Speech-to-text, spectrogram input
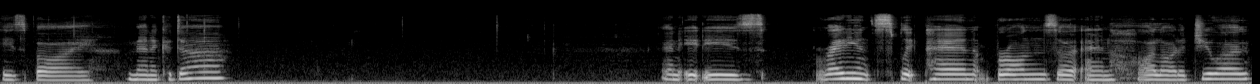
is by Manna Kadar. And it is Radiant Split Pan Bronzer and Highlighter Duo.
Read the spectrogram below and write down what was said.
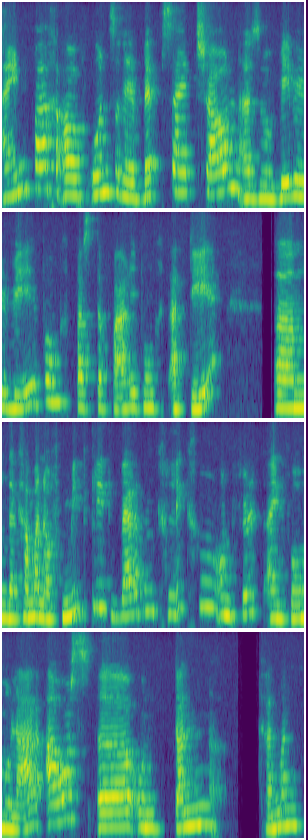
Einfach auf unsere Website schauen, also www.pastafari.at. Ähm, da kann man auf Mitglied werden klicken und füllt ein Formular aus äh, und dann kann man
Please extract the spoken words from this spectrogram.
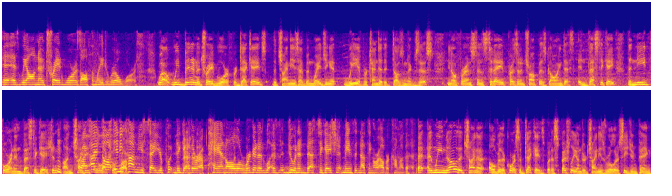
as we all know, trade wars often lead to real wars. Well, we've been in a trade war for decades. The Chinese have been waging it. We have pretended it doesn't exist. You know, for instance, today President Trump is going to investigate the need for an investigation on Chinese right. I thought intellectual property. anytime you say you're putting together a panel or we're going to do an investigation, it means that nothing will ever come of it. And we know that China, over the course of decades, but especially under Chinese ruler Xi Jinping,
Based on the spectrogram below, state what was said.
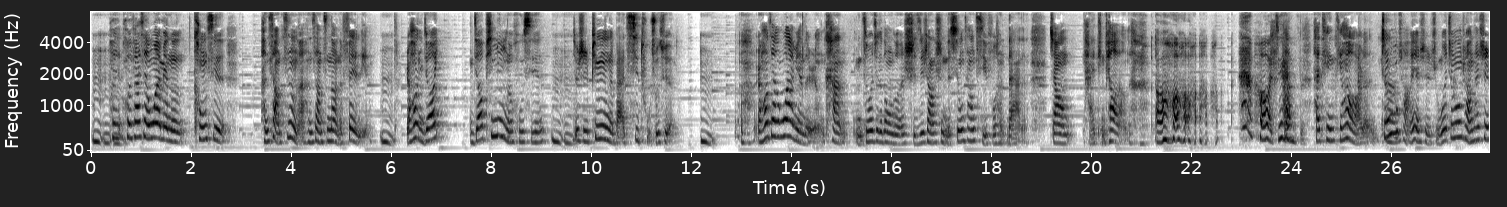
嗯嗯会会发现外面的空气很想进来，很想进到你的肺里，嗯。然后你就要你就要拼命的呼吸，嗯嗯。就是拼命的把气吐出去。嗯。然后在外面的人看你做这个动作，实际上是你的胸腔起伏很大的，这样还挺漂亮的，哦 哦，这样子，还挺挺好玩的。真空床也是，只不过真空床它是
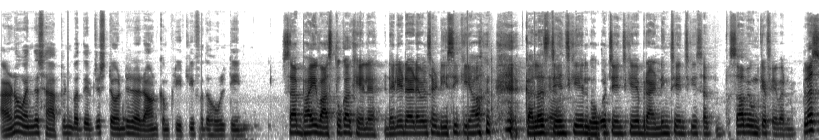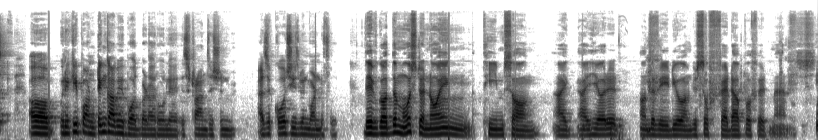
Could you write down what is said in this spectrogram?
I don't know when this happened, but they've just turned it around completely for the whole team. सब भाई वास्तु का खेल है डेली डेडेवल से डीसी किया कलर्स चेंज किए लोगो चेंज किए ब्रांडिंग चेंज की सब सब है उनके फेवर में प्लस रिकी पॉन्टिंग का भी बहुत बड़ा रोल है इस ट्रांजिशन में as a coach is been wonderful They've got the most annoying theme song. I I hear it on the radio. I'm just so fed up of it, man. It's just,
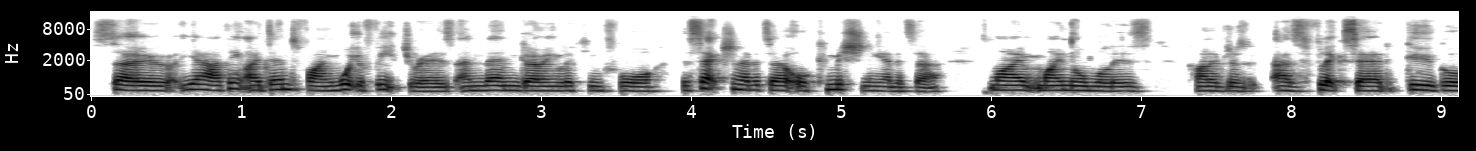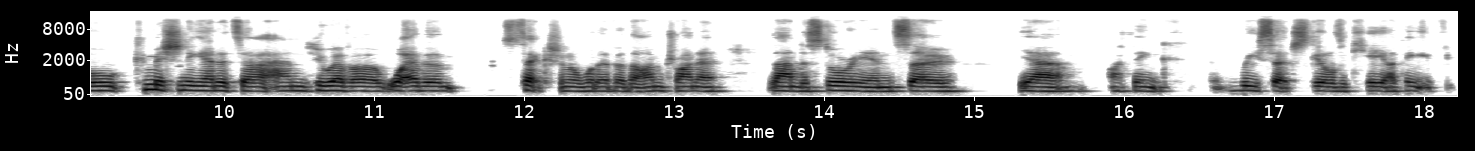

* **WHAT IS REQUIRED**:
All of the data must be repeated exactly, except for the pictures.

* **EXERCISE RESULT**:
Speech-to-text, spectrogram input
is by Manna Kadar. And it is Radiant Split Pan Bronzer and Highlighter Duo.
Read the spectrogram below and write down what was said.
Einfach auf unsere Website schauen, also www.pastafari.at. Ähm, da kann man auf Mitglied werden klicken und füllt ein Formular aus äh, und dann kann man
Please extract the spoken words from this spectrogram.
as we all know, trade wars often lead to real wars. Well, we've been in a trade war for decades. The Chinese have been waging it. We have pretended it doesn't exist. You know, for instance, today President Trump is going to investigate the need for an investigation on Chinese right. I thought intellectual property. anytime you say you're putting together a panel or we're going to do an investigation, it means that nothing will ever come of it. And we know that China, over the course of decades, but especially under Chinese ruler Xi Jinping,
Based on the spectrogram below, state what was said.
嗯嗯会会发现外面的空气很想进来，很想进到你的肺里，嗯。然后你就要你就要拼命的呼吸，嗯嗯。就是拼命的把气吐出去。嗯。然后在外面的人看你做这个动作，实际上是你的胸腔起伏很大的，这样还挺漂亮的，哦 哦，这样子，还挺挺好玩的。真空床也是，只不过真空床它是
Could you write down what is said in this spectrogram?
I don't know when this happened, but they've just turned it around completely for the whole team. सब भाई वास्तु का खेल है डेली डेडेवल से डीसी किया कलर्स चेंज किए लोगो चेंज किए ब्रांडिंग चेंज की सब सब है उनके फेवर में प्लस रिकी पॉन्टिंग का भी बहुत बड़ा रोल है इस ट्रांजिशन में as a coach is been wonderful They've got the most annoying theme song. I I hear it on the radio. I'm just so fed up of it, man. It's just,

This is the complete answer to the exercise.